Or is it?
Probably, if you indulge fully in everything that’s on offer - I imagine very few do.
From that list I'll happily own up to the fact there was a time I’d have been lost with BBC Sounds, back when it was the Radio iPlayer, the portal to a host of informative podcasts and classic comedy. I’ve worked my way through most of them now and, sadly, eye catching new content is slow to surface.
Similarly, while the BBC iPlayer is invaluable for tracking down programmes my Virgin Box fails to record, it's not something I use regularly. Likewise, much BBC drama these days is a shadow of what it once was, both technically and creatively, so give me an overseas Netflix drama any day over BBC (and ITV, for that matter) drama that’s now so formulaic every twist is telegraphed in advance.

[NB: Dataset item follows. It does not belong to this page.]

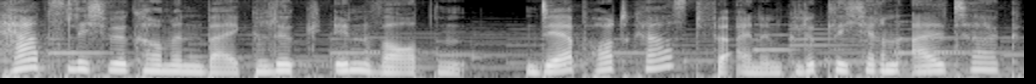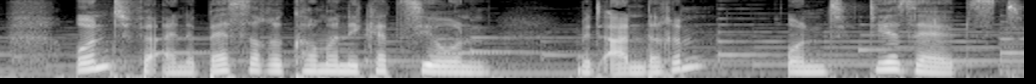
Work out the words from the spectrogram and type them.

Then there's BBC News. It may not be as broad as it once was, although the fact that the right finds it too left-wing and the left finds it too right-wing probably means the truth lies somewhere in the middle.
So, whether the licence fee should be scrapped is a hard call, as a public broadcaster the BBC has a responsibility to be accessible to everyone but technology and the way we source our entertainment, sport and news has moved on... the days of gathering around the goggle-box once a week and then living with a cliff-hanger for seven days is long gone.
What is certain is that for a lot of people the annual licence no longer works. A lot see a subscription service as the way forward. I find myself agreeing with former BBC Chairman Michael Grade, a debate needs to be had now about the future of BBC funding, whether that continues to be a licence, a hybrid licence/subscription scheme or a streamlining of the BBC’s platforms and content in order to cut costs.
Either way, it's a discussion that’s going nowhere soon.